In honor of women’s history month, we’re sitting down with Dr. Jessica Wilkerson, a WVU professor in the Department of History and an award-winning researcher whose work has focused on Appalachia, women, and the labor and working class in 20th century America. We’ll talk with Dr. Wilkerson about how Appalachian women acted as leaders and soldiers in a grassroots war on poverty, and how the resilience of these Appalachian women over time has left a lasting impact in our communities today.
Wilkerson’s first book, To Live Here, You Have to Fight: How Women Led Appalachian Movements for Social Justice, traces the alliances forged and the grassroots movements led by women in the Appalachian South in the 1960s and 1970s. The book received Honorable Mention from the Philip Taft Prize in Labor and Working-Class History, and the dissertation on which it was based won the OAH Lerner-Scott Prize and the Labor and Working-Class History’s Herbert Gutman Prize.
Dr. Wilkerson has collaborated on several oral history and public history projects, including the Long Women's Movement Project at the Southern Oral History Program, the Invisible Histories Project-Mississippi to document LGBTQ+ history in Mississippi, and the Black Families of Yalobusha County, MS Oral History Project at the University of Mississippi.
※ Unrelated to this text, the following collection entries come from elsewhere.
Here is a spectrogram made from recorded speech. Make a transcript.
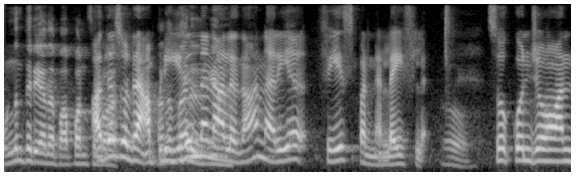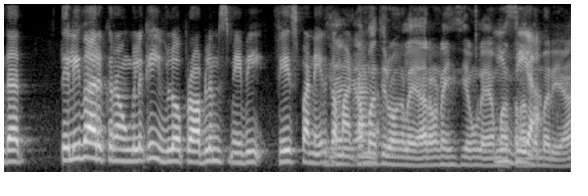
ஒண்ணும் தெரியாத பாப்பான்னு அதான் சொல்றாங்க. சொல்றேன். அப்படி இருந்தனால தான் நிறைய ஃபேஸ் பண்ணேன் லைஃப்ல ஓ. ஸோ கொஞ்சம் அந்த தெளிவா இருக்கிறவங்களுக்கு இவ்வளோ ப்ராப்ளம்ஸ் மேபி ஃபேஸ் பண்ணியிருக்க மாட்டாங்க. ஏமாத்திடுவாங்களா ஈஸியா உங்களை மாதிரியா?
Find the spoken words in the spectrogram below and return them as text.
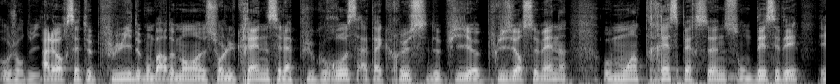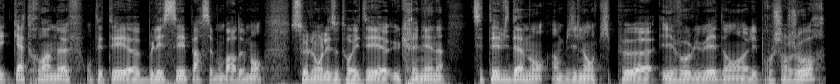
aujourd'hui. Alors cette pluie de bombardements euh, sur l'Ukraine, c'est la plus grosse attaque russe depuis euh, plusieurs semaines. Au moins 13 personnes sont décédées et 89 ont été euh, blessées par ces bombardements selon les autorités ukrainiennes. C'est évidemment un bilan qui peut euh, évoluer dans les prochains jours.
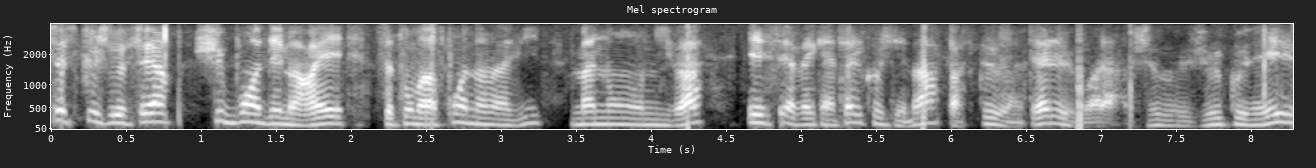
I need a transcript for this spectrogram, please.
c'est ce que je veux faire, je suis bon à démarrer, ça tombe à point dans ma vie, maintenant on y va, et c'est avec un tel que je démarre, parce que un tel, voilà, je, je connais,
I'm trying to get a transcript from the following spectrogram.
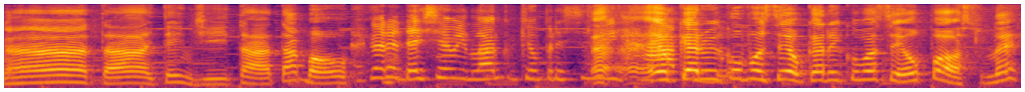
ah, tá, entendi. Tá, tá bom. Agora deixa eu ir logo que eu preciso ir rápido. Eu quero ir com você, eu quero ir com você. Eu posso, né?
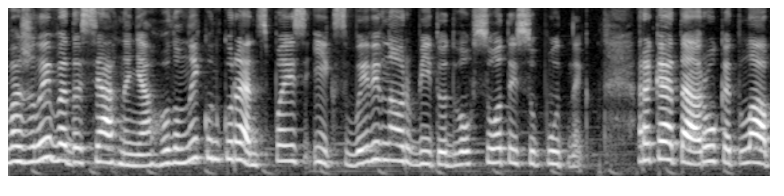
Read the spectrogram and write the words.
Важливе досягнення. Головний конкурент SpaceX вивів на орбіту 200-й супутник. Ракета Rocket Lab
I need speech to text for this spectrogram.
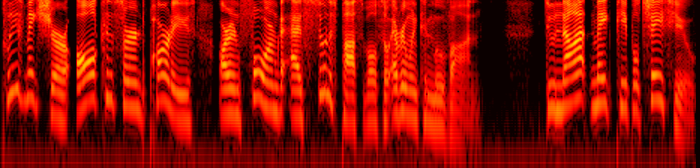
please make sure all concerned parties are informed as soon as possible so everyone can move on. Do not make people chase you,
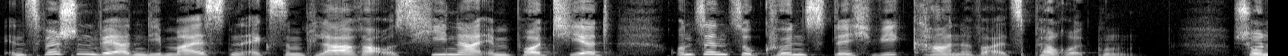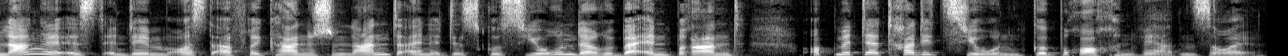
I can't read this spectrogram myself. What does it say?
Inzwischen werden die meisten Exemplare aus China importiert und sind so künstlich wie Karnevalsperücken. Schon lange ist in dem ostafrikanischen Land eine Diskussion darüber entbrannt, ob mit der Tradition gebrochen werden soll.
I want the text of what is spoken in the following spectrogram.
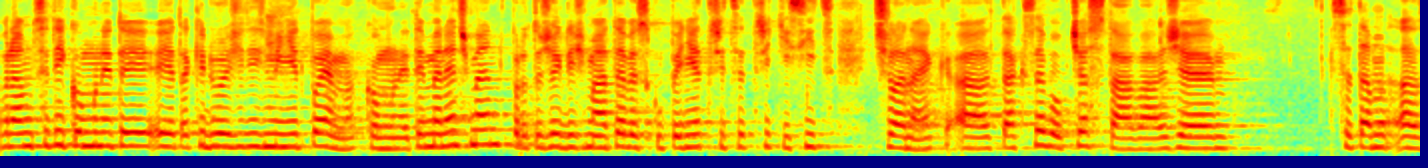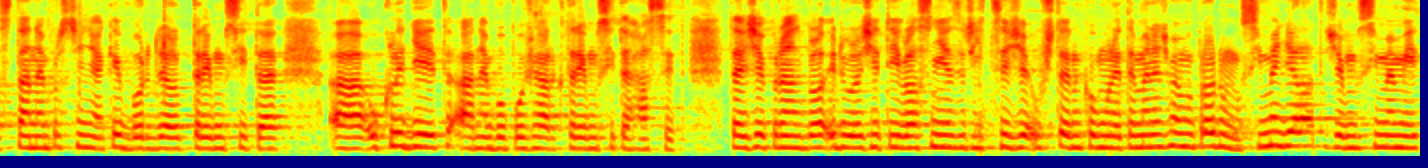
v rámci té komunity je taky důležité zmínit pojem community management, protože když máte ve skupině 33 tisíc členek, tak se občas stává, že se tam eh, stane prostě nějaký bordel, který musíte uh, uklidit, anebo požár, který musíte hasit. Takže pro nás bylo i důležité vlastně říci, že už ten community management opravdu musíme dělat, že musíme mít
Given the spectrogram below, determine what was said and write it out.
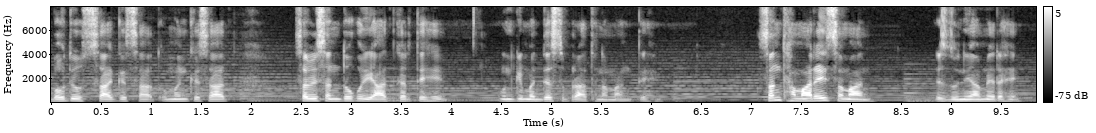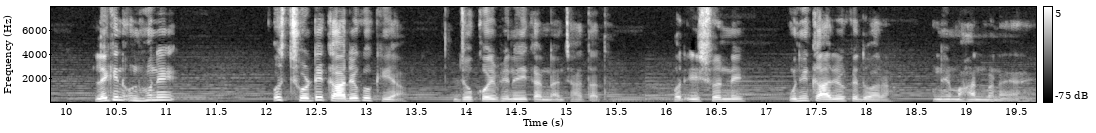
बहुत ही उत्साह के साथ, उमंग के साथ सभी संतों को याद करते हैं, उनकी मध्यस्थ प्रार्थना मांगते हैं। संत हमारे ही समान इस दुनिया में रहे, लेकिन उन्होंने उस छोटे कार्यों को किया, जो कोई भी नहीं करना चाहता था, और ईश्वर ने उन्हीं कार्यों के द्वारा उन्हें महान बनाया है।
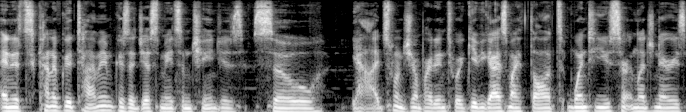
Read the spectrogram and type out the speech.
and it's kind of good timing because I just made some changes. So yeah, I just want to jump right into it, give you guys my thoughts, when to use certain legendaries,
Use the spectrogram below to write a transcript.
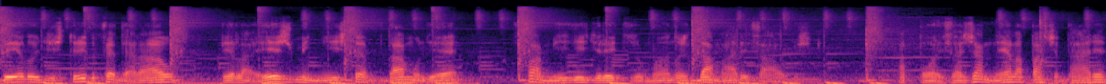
pelo Distrito Federal pela ex-ministra da Mulher, Família e Direitos Humanos, Damares Alves após a janela partidária,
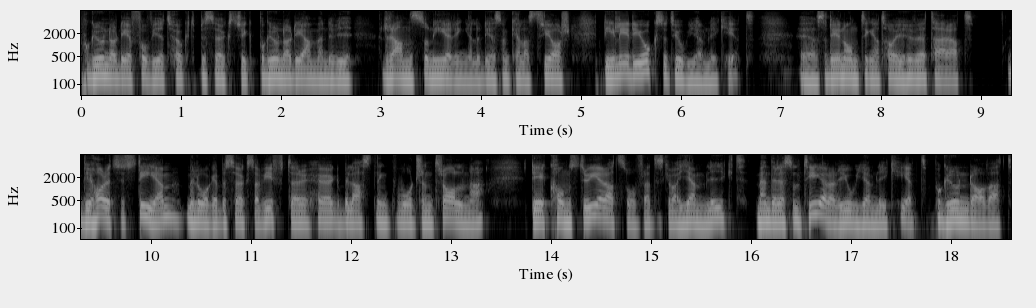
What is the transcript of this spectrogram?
på grund av det får vi ett högt besökstryck. På grund av det använder vi ransonering eller det som kallas triage. Det leder ju också till ojämlikhet. Eh, så det är någonting att ha i huvudet här att vi har ett system med låga besöksavgifter, hög belastning på vårdcentralerna. Det är konstruerat så för att det ska vara jämlikt, men det resulterar i ojämlikhet på grund av att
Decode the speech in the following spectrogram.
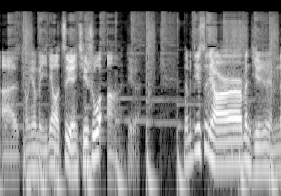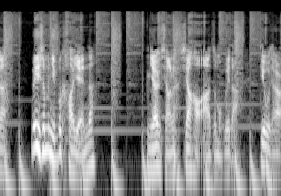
啊，同学们一定要自圆其说啊，这个。那么第四条问题是什么呢？为什么你不考研呢？你要想想好啊，怎么回答。第五条，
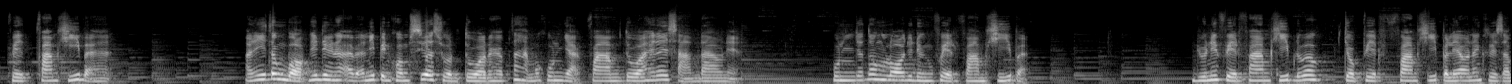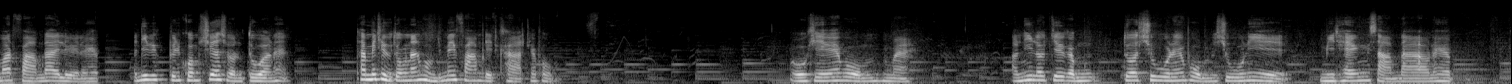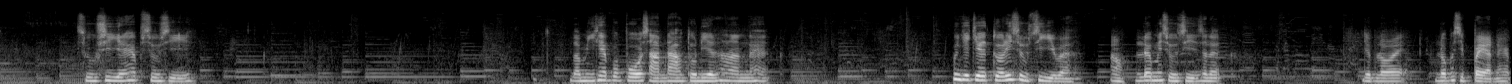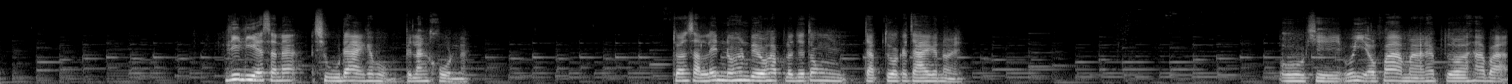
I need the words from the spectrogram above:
เฟดฟาร์มคีบอะฮะ อันนี้ต้องบอกนิดนึงนะ อันนี้เป็นความเชื่อส่วนตัวนะครับ ถ้าหากว่าคุณอยากฟาร์มตัวให้ได้ 3 ดาวเนี่ย คุณจะต้องรอจนถึงเฟดฟาร์มคีบอะ อยู่ในเฟดฟาร์มคีบหรือว่าจบเฟดฟาร์มคีบไปแล้วนนั่นคือสามารถฟาร์มได้เลยนะครับ อันนี้เป็นความเชื่อส่วนตัวนะฮะถ้าไม่ถึงตรงนั้นผมจะไม่ฟาร์มเด็ดขาดครับผมโอเคครับผมมา อันนี้เราเจอกับตัวชูนะครับผมชูนี่มีแท้งสามดาวนะครับซูซีนะครับซูซีเรามีแค่โปโปสามดาวตัวเดียวเท่านั้นนะฮะเพิ่งจะเจอตัวที่สูสีว่ะ เอ้าเริ่มไม่สูสีซะแล้วเรียบร้อยลบไปสิบแปดนะครับลิเลียชนะชูได้ครับผม เป็นร่างโคนนะจอห์นสันเล่นโนทันเบลครับ เราจะต้องจับตัวกระจายกันหน่อย โอเคอุ้ยอัลฟามานะครับตัว 5 บาท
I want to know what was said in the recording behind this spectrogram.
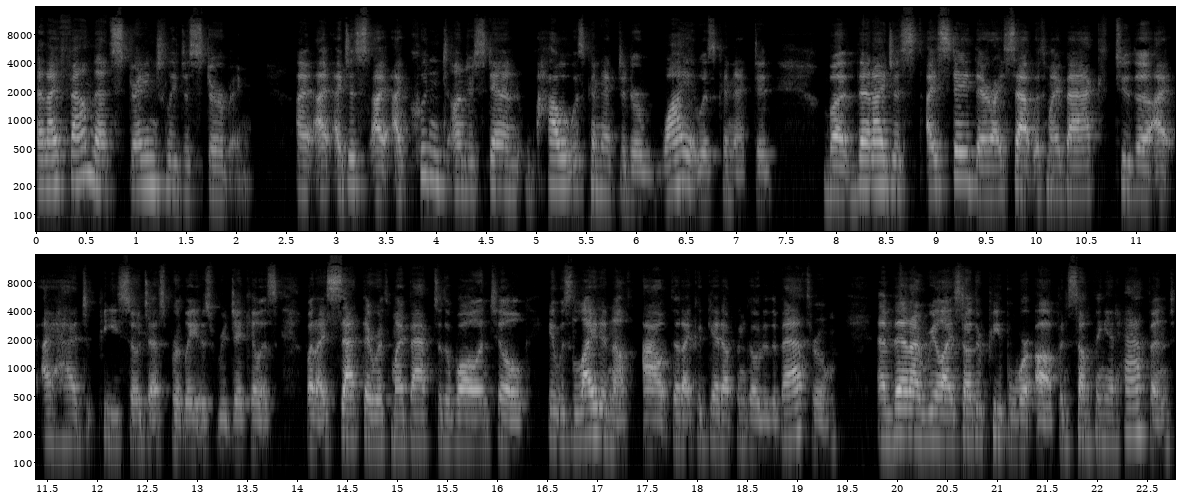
And I found that strangely disturbing. I, I just I, I couldn't understand how it was connected or why it was connected. But then I just I stayed there. I sat with my back to the I, I had to pee so desperately it was ridiculous. But I sat there with my back to the wall until it was light enough out that I could get up and go to the bathroom. And then I realized other people were up and something had happened.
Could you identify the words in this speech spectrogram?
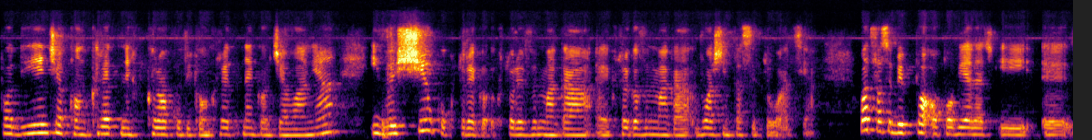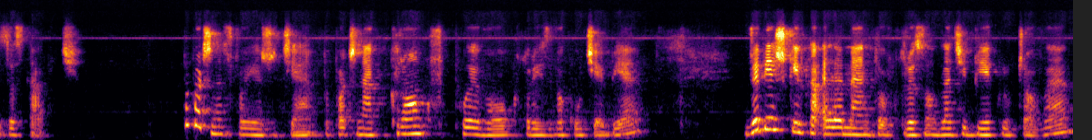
podjęcia konkretnych kroków i konkretnego działania i wysiłku, którego, który wymaga, którego wymaga właśnie ta sytuacja. Łatwo sobie poopowiadać i y, zostawić. Popatrz na swoje życie, popatrz na krąg wpływu, który jest wokół ciebie. Wybierz kilka elementów, które są dla ciebie kluczowe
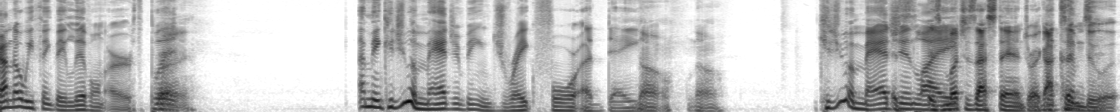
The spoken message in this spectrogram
I know we think they live on Earth, but Right. I mean, could you imagine being Drake for a day? No, no. Could you imagine As, like as much as I stand Drake, I couldn't tempt- do it.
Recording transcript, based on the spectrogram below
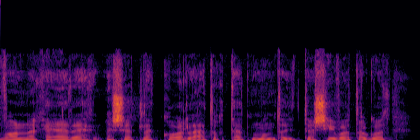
vannak erre esetleg korlátok, tehát mondtad itt a sivatagot,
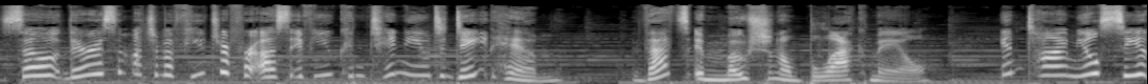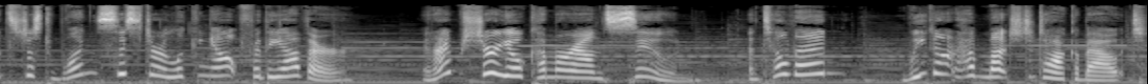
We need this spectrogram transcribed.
So there isn't much of a future for us if you continue to date him. That's emotional blackmail. In time, you'll see it's just one sister looking out for the other and I'm sure you'll come around soon. Until then, we don't have much to talk about.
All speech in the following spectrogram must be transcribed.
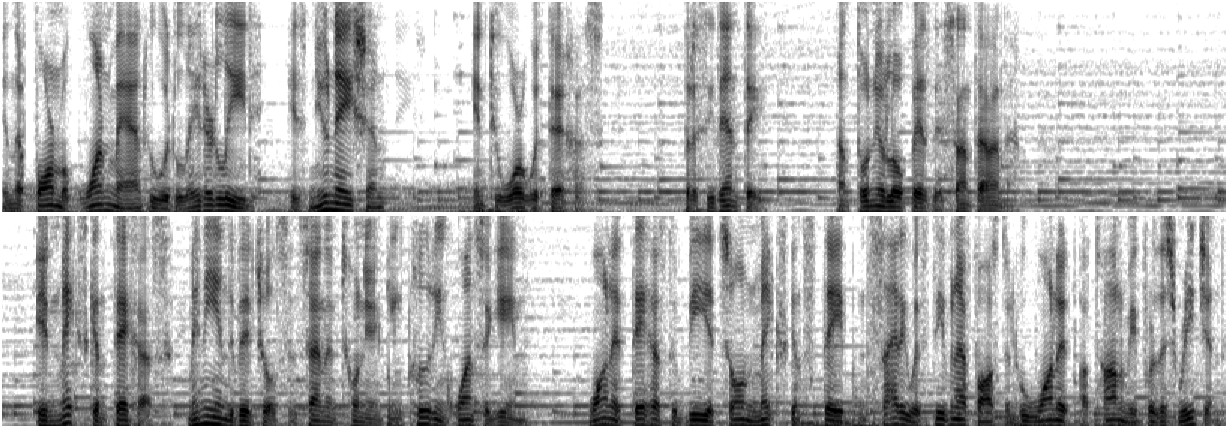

She looks forward to continuing community-engaged collaborations and projects at WVU.
In her next book project, In Sisterhood, In Struggle, Dr. Wilkerson explores the understudied yet expansive women's movements throughout the South and Appalachia from the 1960s through the 1990s. Along with scholarly projects, she has written regularly for popular media outlets including 100 Days in Appalachia, Boston Review, NPR, Rewire News, Washington Post, and Longreads.
Personal Website: https://jessicawilkerson.org/